John D. Justice was released from prison in 2005 after serving 20 years for killing his parents, his brother and a neighbor.
Now he wants a judge to send him back.
State Supreme Court Justice Russell P. Buscaglia is scheduled today to consider Justice's personally drafted motion seeking release from the Erie County Holding Center and a return to state prison.
Justice, who has been in the holding center since he allegedly threatened workers at a halfway house last year, apparently wants to serve the eight years left on his 30-year prison sentence and be free of state parole constraints.
In his motion, Justice, 39, claims that his continued detention in the holding center is "illegal and unconstitutional."
In 1992, Justice was convicted by a jury of first- and second-degree manslaughter in the Sept. 16, 1985, deaths of his mother, Mary, 37, and a neighbor, Wayne Haun, 22. Six years earlier, another Erie County Court jury had convicted him of second-degree murder in those deaths but found him innocent of murder by reason of insanity for killing his father, John W., 37, and brother, Mark, 13.

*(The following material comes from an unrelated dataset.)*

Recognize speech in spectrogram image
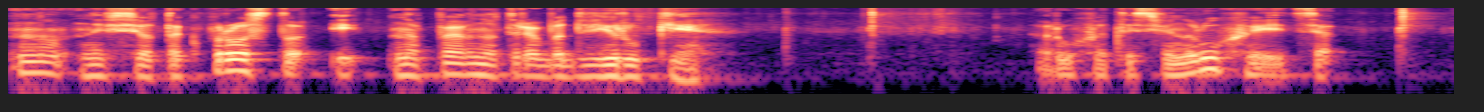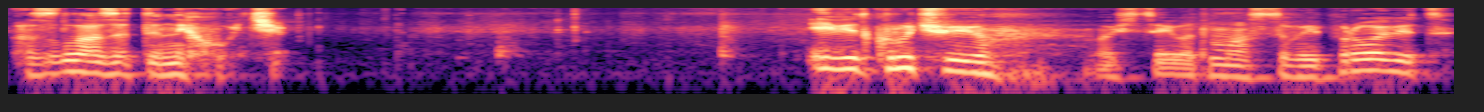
Ну, не все так просто і, напевно, треба дві руки. Рухатись він рухається, а злазити не хоче. І відкручую ось цей от масовий провід,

According to law enforcement sources, Justice, a Kenmore West High School honors student, had apparently become enraged and blamed his mother for refusing to finance his college studies at an expensive school.
After stabbing his family members to death in a two-hour rampage in the family's Mang Avenue home, Justice caused the death of Haun in a two-car crash on Military Road as he drove his parents' car at a speed of more than 80 mph.
Following years of court fights, he was paroled in September 2005 to Grace House on Bailey Avenue, a halfway house where he had been sent for a year of post-prison mental and anger management counseling.
State parole officers took Justice into custody Aug. 7 after he allegedly threatened staff members at Grace House.
Law enforcement sources said Justice told officials he made the threats because he wanted to be arrested and sent back to prison so he could complete his prison term and be free totally from state control.
He also told officials in August that be believed the counseling he had been getting was a waste of time, the sources said.
Buscaglia declined to comment on today's scheduled court session, but law enforcement sources said the judge will likely appoint an attorney to represent Justice.